2. Multi-Drug Resistant Tuberculosis (MDR TB). This is a TB infection that cannot be cured with the usual drugs. Doctors must prescribe second-line drugs to cure this form of TB. There are two ways to get MDR TB. You can get regular TB, and be prescribed the wrong combination of drugs, or fail to take your drugs. This will mean that the weak bacteria in your body are killed by antibiotics, leaving the stronger ones to breed and take over. These survivor bacteria cannot be killed by the usual drugs. You may also get tuberculosis from someone who has gone through this process and has MDR TB; your bacteria will therefore be the stronger, survivor bacteria even at the beginning of the infection.

CDC MDR TB fact sheet

Wikipedia entry on MDR TB

3. Extremely Drug-Resistant Tuberculosis. (XDR TB) This is the worst kind of TB to be infected with. It cannot be treated with the normal, first-line drugs, or the less common drugs used for MDR TB. It requires rare, third-line drugs to cure it. These drugs are more expensive, harder to store, and may have severe side effects. 50-80% of XDR TB can be treated or cured.

Medical News Today on XDR TB

The Stop TB alliance on XDR TB

For a long time, drug companies didn’t bother to research and develop new antibiotics. They were cheap and didn’t make a huge profit margin, and so effective that new ones were not really necessary. When drug-resistant TB first showed up, there were no second and third-line drugs. Doctors used veterinary drugs never used for people, and old-fashioned antibiotics that had been discontinued because of dangerous side-effects.

We can stop TB by improving the availability of good TB drugs, reducing the incidence of HIV/AIDS, or making poverty less common. Your money is well spent on any of those things.

This entry was inspired by James Nachtwey, and his TED Prize wish.

(Photo Credit: Saad Akhtar)

Two on Tuesday – Tuberculosis

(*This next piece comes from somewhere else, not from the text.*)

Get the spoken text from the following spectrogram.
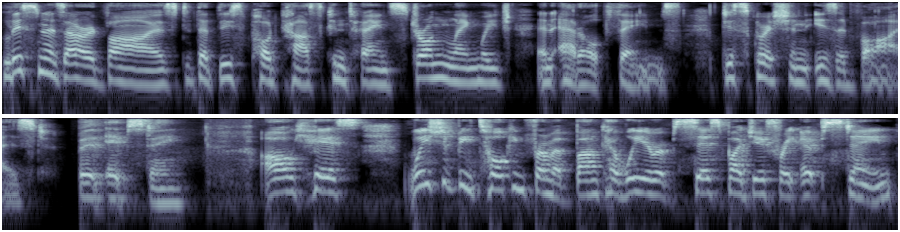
Listeners are advised that this podcast contains strong language and adult themes. Discretion is advised. But Epstein. Oh, yes. We should be talking from a bunker. We are obsessed by Jeffrey Epstein.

Yesterday was world TB Day. In honor, I’ll offer two resources about multi-drug resistant Tuberculosis. MDR TB is very very scary. It also shows the challenges of any kind of health treatment program. It’s hard to keep patients in engaged in a long course of treatment and it is highly infectious.

This article talks about MDR TB in the Kyrgyz Republic. As an added bonus, using an x-ray to diagnose TB, as described in the article, is not all that accurate. You can’t identify specific strains. You really need sputum smear microscopy to make it work.

For more information on MDR TB, you can check the WHO MDR TB report. I attended the presentation of the report in DC and it’s both seriously researched and as frightening as one would expect.

An addendum: Another interesting TB document: notes on communicating with the media about TB. The WHO did a brilliant job of this, as their fairly dry report on a technical medical topic got all kinds of news coverage, including the New York Times.

Friday Fear – 1 February 2008

Friday Fear:Friday fear is a new weekly feature which offers you a list of five or six things to be very, very, afraid of.

1. Internet outage in the Middle East Aside from losing access to your gmail, can you picture what would happen to the US economy if we lost internet access completely? Also – could terrorists do this on purpose?

2. Double dipping your chips really does spread bacteria. Perhaps someone at the party with you has XDR TB ?

3. You can’t trust your doctor. Or the FDA. Or the coroner.

4. Bats and bees are dying.

5. And, finally: Weaponizing the Climate.